Overall, the coral reef ecosystems of the Marshall Islands are in excellent condition, particularly those in the outer, less populated atolls. Marshall Islands reefs support healthy and diverse communities of marine life. These reefs are important to the people of the Marshall Islands, where conservation and sustainable resource management are a part of their culture.
Coral reefs in the Marshall Islands have become increasingly threatened by climate change, sea level rise, fishing pressure, increased urbanization, and loss of cultural traditions. Coral reefs closer to areas of higher population are impacted by fishing and pollution more than in other parts of the RMI. However, threats such as coral disease, pollution, and overfishing are fairly low compared to other areas of Southeast Asia and the Pacific Islands.
In RMI, coral reef management is led by the Coastal Management Advisory Council, an inter-governmental, non-governmental group led by the Marshall Islands Marine Resources Authority, which includes organizations such as the College of the Marshall Islands and the Marshall Islands Conservation Society.
Publication of the “Facilitator’s Guide to Implementing the Reimaanlok Conservation Planning Process” – The Field Guide was developed to fill the need for a conservation area planning framework and “develop principles, process, and guidelines for the design, establishment, and management of conservation areas that are fully owned, led, and endorsed by local communities based on their needs, values, and cultural heritage.” Download a copy here.
Establishment of a Shark Sanctuary – An amendment to the RMI Fisheries Act was passed by the Parliament in October 2011, resulting in a ban on all commercial shark fishing within the Marshall Islands EEZ. This created what was, at the time, the world’s largest shark sanctuary.

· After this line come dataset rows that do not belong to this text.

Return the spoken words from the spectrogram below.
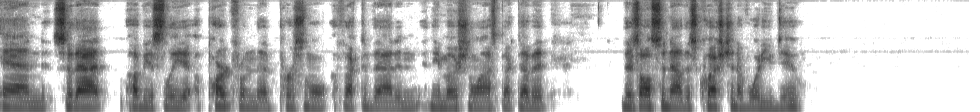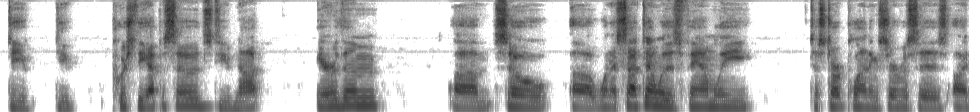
And so that obviously apart from the personal effect of that and, and the emotional aspect of it, there's also now this question of what do you do? Do you do you push the episodes? Do you not air them? Um, so uh, when I sat down with his family to start planning services, I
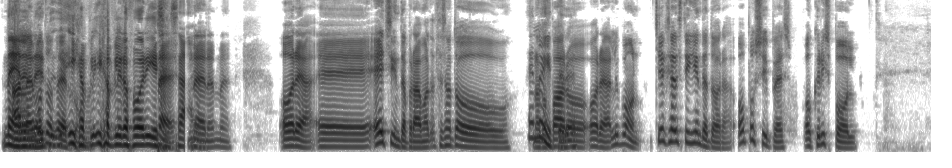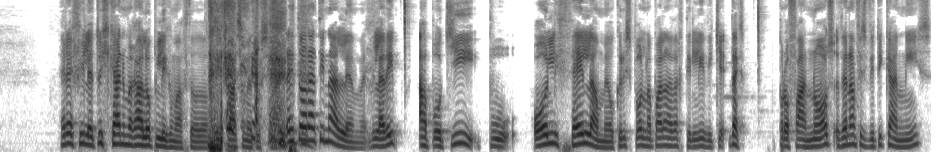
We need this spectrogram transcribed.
Ναι, αλλά ναι, εγώ το ναι. δέχομαι. Είχα, είχα πληροφορίες ναι, inside. ναι, ναι, ναι. Ωραία. Ε, έτσι είναι τα πράγματα. Θες να το, να το Εννοείται, πάρω; Ωραία. Λοιπόν, κοίταξε τι γίνεται τώρα. Όπως είπες, ο Chris Paul Ρε φίλε, του έχει κάνει μεγάλο πλήγμα αυτό η φάση με τους Suns. Ε, τώρα τι να λέμε. Δηλαδή, από εκεί που όλοι θέλαμε ο Chris Paul να πάρει ένα δαχτυλίδι και εντάξει, προφανώς δεν αμφισβητεί κανείς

Enforcement of this law is an ongoing effort and to date five vessels have been fined over $150,000 for possession of shark fins. Learn more about this effort here.

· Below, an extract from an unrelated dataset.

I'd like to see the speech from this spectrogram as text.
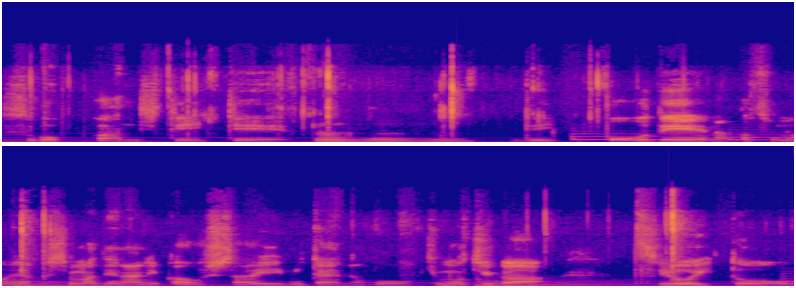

Completion of the Fourth Marine Conservation Certificate Program – in 2013, there were 29 participants in the program, representing 17 different atolls, and 21 completed the entire course. This program is designed to build that capacity within local conservation resource and agency people. The goal of the program is to have trained personnel able to educate others, monitor and collect data, and the enforce regulations. The course has been offered yearly since 2009. Learn more about this program here.